__Required work__. Each line in these records that contains "said" counts once. Give the number only.

[Records shown Boundary: Start]

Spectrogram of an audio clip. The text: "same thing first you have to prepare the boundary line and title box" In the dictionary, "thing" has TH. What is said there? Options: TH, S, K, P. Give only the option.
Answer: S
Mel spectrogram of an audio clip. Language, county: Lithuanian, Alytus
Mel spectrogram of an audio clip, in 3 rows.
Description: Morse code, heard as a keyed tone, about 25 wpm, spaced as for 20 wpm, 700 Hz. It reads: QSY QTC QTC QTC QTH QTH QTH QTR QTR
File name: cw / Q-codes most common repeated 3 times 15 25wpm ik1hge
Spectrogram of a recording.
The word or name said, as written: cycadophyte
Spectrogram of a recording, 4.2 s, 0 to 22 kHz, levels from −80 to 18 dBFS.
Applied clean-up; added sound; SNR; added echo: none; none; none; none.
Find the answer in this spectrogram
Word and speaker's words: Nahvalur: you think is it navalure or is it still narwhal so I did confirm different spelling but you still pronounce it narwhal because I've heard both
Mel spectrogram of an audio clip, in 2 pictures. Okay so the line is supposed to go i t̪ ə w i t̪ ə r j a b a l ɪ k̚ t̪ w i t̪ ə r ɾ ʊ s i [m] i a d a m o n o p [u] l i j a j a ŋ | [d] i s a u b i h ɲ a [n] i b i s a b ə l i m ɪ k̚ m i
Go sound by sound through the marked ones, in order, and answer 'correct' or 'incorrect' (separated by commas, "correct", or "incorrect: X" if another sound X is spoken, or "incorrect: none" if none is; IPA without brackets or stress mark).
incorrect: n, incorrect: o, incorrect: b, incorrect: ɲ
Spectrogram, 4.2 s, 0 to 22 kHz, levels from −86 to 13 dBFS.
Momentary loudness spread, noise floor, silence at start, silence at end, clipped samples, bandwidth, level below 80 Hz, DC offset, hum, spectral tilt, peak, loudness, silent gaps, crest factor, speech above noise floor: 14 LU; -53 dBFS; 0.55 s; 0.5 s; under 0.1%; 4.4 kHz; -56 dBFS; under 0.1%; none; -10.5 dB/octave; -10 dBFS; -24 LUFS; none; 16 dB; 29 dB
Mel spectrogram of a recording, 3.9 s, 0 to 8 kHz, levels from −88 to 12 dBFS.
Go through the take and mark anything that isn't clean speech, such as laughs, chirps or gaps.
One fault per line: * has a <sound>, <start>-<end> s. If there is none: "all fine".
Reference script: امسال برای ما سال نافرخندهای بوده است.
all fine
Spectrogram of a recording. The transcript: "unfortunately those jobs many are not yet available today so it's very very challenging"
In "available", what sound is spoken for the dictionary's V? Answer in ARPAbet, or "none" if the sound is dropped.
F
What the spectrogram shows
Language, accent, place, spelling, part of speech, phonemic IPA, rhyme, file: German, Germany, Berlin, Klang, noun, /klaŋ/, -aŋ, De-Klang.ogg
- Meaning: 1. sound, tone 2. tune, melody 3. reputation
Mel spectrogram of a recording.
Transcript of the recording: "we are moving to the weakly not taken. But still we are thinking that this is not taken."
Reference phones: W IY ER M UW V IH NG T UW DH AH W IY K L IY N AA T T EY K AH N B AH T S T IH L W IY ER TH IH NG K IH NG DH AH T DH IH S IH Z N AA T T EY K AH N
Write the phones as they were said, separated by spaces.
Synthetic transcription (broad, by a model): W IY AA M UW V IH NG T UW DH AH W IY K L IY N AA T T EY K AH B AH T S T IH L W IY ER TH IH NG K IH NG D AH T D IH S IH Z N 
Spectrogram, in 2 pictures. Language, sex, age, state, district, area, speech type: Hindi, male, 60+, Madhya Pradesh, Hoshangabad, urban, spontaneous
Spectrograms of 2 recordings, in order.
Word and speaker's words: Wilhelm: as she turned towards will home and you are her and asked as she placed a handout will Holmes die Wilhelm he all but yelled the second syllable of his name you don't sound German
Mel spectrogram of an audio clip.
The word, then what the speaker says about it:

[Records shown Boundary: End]

__Response box__. 3